When she fantasizes in “Smoking Jacket” about a lover who’s both bourgeois and uninhibitedly romantic, it’s tempting to take her words as straightforward autobiography, especially since she’s currently linked to the bohemian, blue-eyed soul singer Anderson East. But it’s wiser to recognize the slippage around the “I” in these songs, the elasticity of the narratives she’s playing out and what she chooses to reveal about herself. She sings from a variety of postures here — some introspective, others tentative, wistful, conversational, salty, or smart-assed. Some of her performances feel artfully veiled or emotionally distanced due to distortion and other vocal effects, which don’t tend to see a lot of use in mainstream country.
The album’s first half draws to a close with one of the more defenseless moments Lambert has ever put to tape. In “Use My Heart,” a gently galloping ballad laced with delicate ribbons of steel guitar, she agonizes over the enervated state that lost love has left her in — one in which she can’t bring herself to act on her emotions. “I don’t give two shits no more / Or so I say,” she sings, sounding deflated. “It wouldn’t make a difference to you anyway / The thought of loving you just makes me sick / I don’t have the nerve to use my heart.” Coming from one of the gutsiest country artists of any era, that quiet confession conjures an almost embarrassing intimacy.

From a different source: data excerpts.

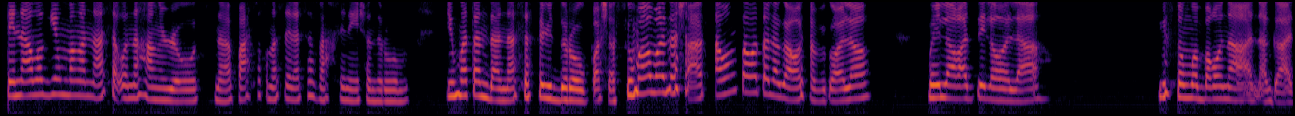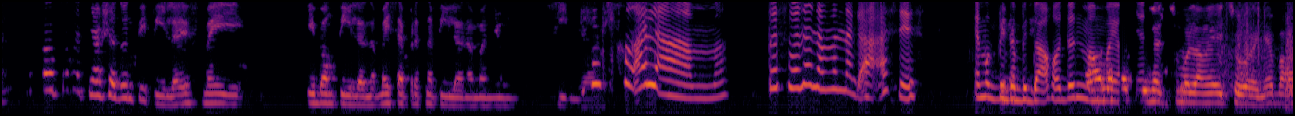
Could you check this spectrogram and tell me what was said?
tinawag yung mga nasa unahang rows na pasok na sila sa vaccination room. Yung matanda, nasa third row pa siya. Sumama na siya. Tawang-tawa talaga ako. Sabi ko, ala, may lakad si Lola. Gustong mabakunaan agad. Ah, bakit nga siya doon pipila if may ibang pila na may separate na pila naman yung Hindi seniors? ko alam. Tapos wala naman nag-a-assist. Eh, magbida-bida ako dun, mamaya. Baka pinage mo lang yung itsura niya, baka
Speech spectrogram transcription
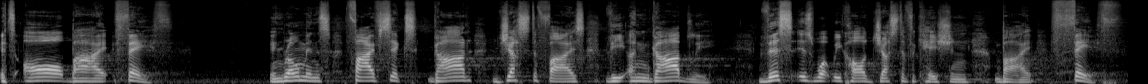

Lambert lingers over the many stages of woundedness throughout “The Heart,” its slower, more melancholy passages affirming that the healing process is hard to trust and impossible to rush. As she sifts through a pile of profound insecurities and vacillating desires, her eye for earthy detail, sharper than ever, supplies fine grit. She pines for invulnerability in “Tin Man,” laments her rough handling of fragile bonds in “Things That Break,” and frets over her unreadiness for new love in “Well-Rested.”
That Lambert has been so deliberate about going this deep can’t help but make us hear her in a new way. It’s not that she’s mellowed out or backed down; it takes a fair amount of stubbornness for a country star at her level, someone for whom mainstream acceptance still matters, to double down on such mercurial musings. Really, The Weight of These Wings is just about the bravest thing she could’ve done.